As umami is a flavour and not an ingredient, it’s not possible to give it a nutritional profile. It’s the main flavour in both healthy and unhealthy foods. For example, umami flavour is found in high-sodium food like soy sauce, ketchup and cured meats. It’s also found in healthy food like kimchi, shellfish, cabbage, mushrooms, tomatoes and asparagus.
When foods are aged or are cooked under the heat of an open flame, the proteins in them go through a molecular change. Proteins are broken down into different units, one of which is a molecule called L-glutamate which creates the umami flavour. It works the same way as the other flavours do – when an L-glutamate molecule binds to specific receptors on your tongue, a chain reaction of chemical processes occurs, resulting in that savoury taste.

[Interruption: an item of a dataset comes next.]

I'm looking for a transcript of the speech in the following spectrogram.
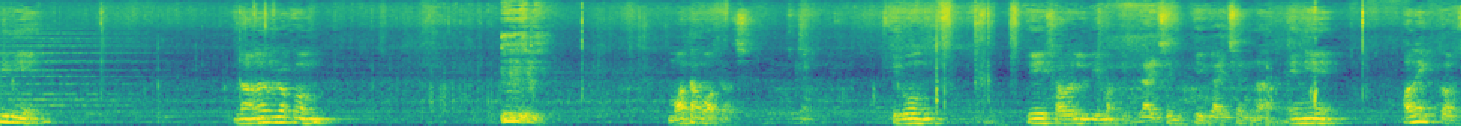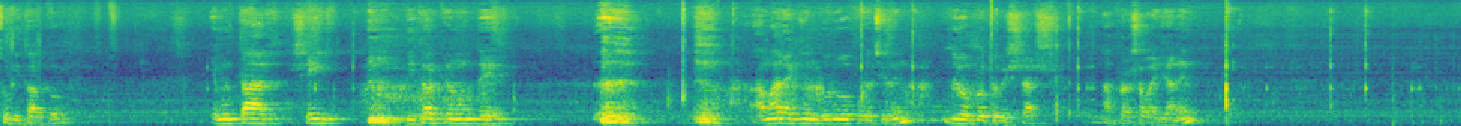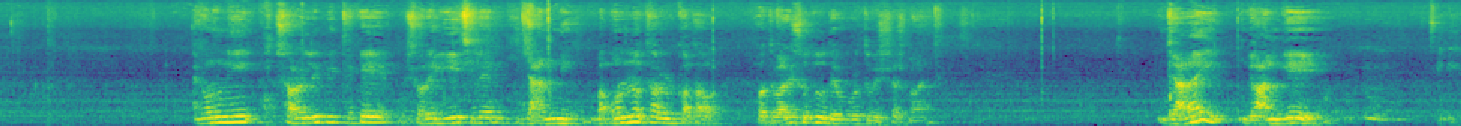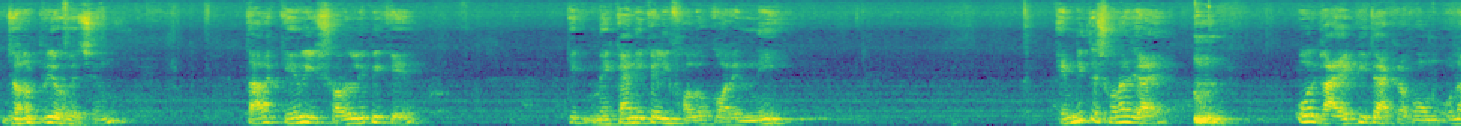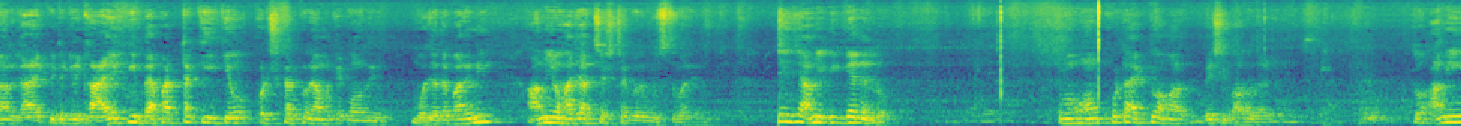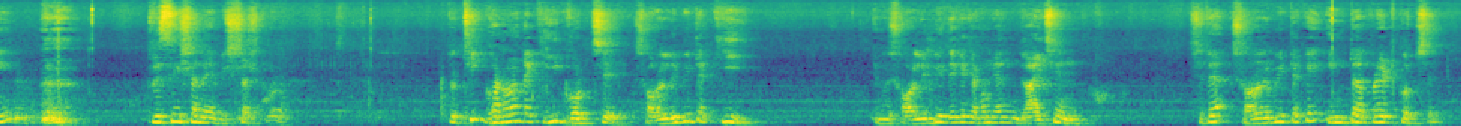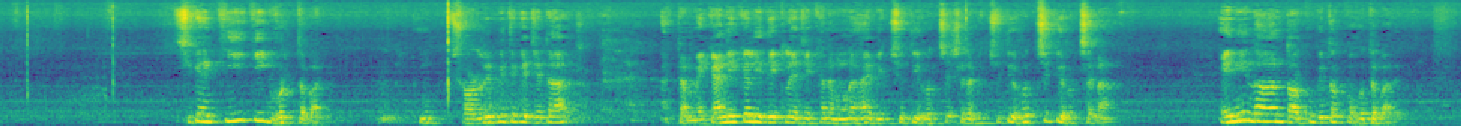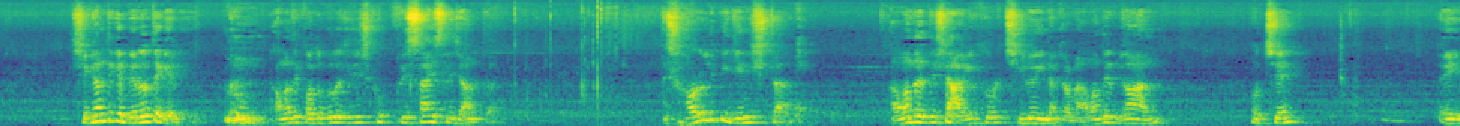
স্বরলিপি নিয়ে নানান রকম মতামত আছে। এবং কে স্বরলিপি মাকে গাইছেন, কে গাইছেন না, এ নিয়ে অনেক তর্ক বিতর্ক। এবং তার সেই বিতর্কের মধ্যে আমার একজন গুরুও পড়েছিলেন, দেবব্রত বিশ্বাস, আপনারা সবাই জানেন। এখন উনি স্বরলিপি থেকে সরে গিয়েছিলেন কি জাননি বা অন্য কারোর কথাও হতে পারে, শুধু দেবব্রত বিশ্বাস নয়। যারাই গান গেয়ে জনপ্রিয় হয়েছেন, তারা কেউই স্বরলিপিকে ঠিক মেকানিক্যালি ফলো করেননি। এমনিতে শোনা যায় ওর গায়কিটা একরকম, ওনার গায়কিটা কি গায়কি ব্যাপারটা কি কেউ পরিষ্কার করে আমাকে কোনোদিন বোঝাতে পারেনি? আমিও হাজার চেষ্টা করে বুঝতে পারিনি। যে আমি বিজ্ঞানের লোক, এবং অঙ্কটা একটু আমার বেশি ভালো লাগে। তো আমি প্রিসিশনে বিশ্বাস করি। তো ঠিক ঘটনাটা কি ঘটছে, স্বরলিপিটা কি? এবং স্বরলিপি দেখে যখন গাইছেন সেটা স্বরলিপিটাকে ইন্টারপ্রেট করছে। সেখানে কি কি ঘটতে পারে? স্বরলিপি থেকে যেটা একটা মেকানিক্যালি দেখলে যেখানে মনে হয় বিচ্যুতি হচ্ছে, সেটা বিচ্যুতি হচ্ছে কি হচ্ছে না, এ নিয়ে নানান তর্ক বিতর্ক হতে পারে। সেখান থেকে বেরোতে গেলে আমাদের কতগুলো জিনিস খুব প্রিসাইসলি জানতে হবে স্বরলিপি জিনিসটা আমাদের দেশে আগে কেউ ছিলই না, কারণ আমাদের গান হচ্ছে এই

When Ikeda defined umami, he wanted to find a way to make it commercially available so that people could add the flavour to their own cooking – this became monosodium glutamate, or MSG. This is the sodium salt found in glutamic acid, an amino acid found in tomatoes, grapes, cheese and mushrooms. MSG is an additive used to enhance the flavour of dishes, and is commonly found in Chinese cuisine, stock cubes, ramen and even Doritos or Pringles. It was originally made with seaweed broth, but is now made from fermented starch and sugar cane.
MSG is a controversial ingredient and you may have heard of adverse reactions to food containing MSG which include headaches, heart palpitations and nausea – however, researchers haven’t found definitive evidence of the link between MSG and these symptoms. While there are many misconceptions and inconclusive research about the safety of MSG, it’s becoming more widely used in the food industry.
Now that you have a grasp on what umami is and why it tastes so good, it’s time to incorporate this fifth flavour into your own cooking. Here are some recipes that have that wholesome, all-round flavoursome taste: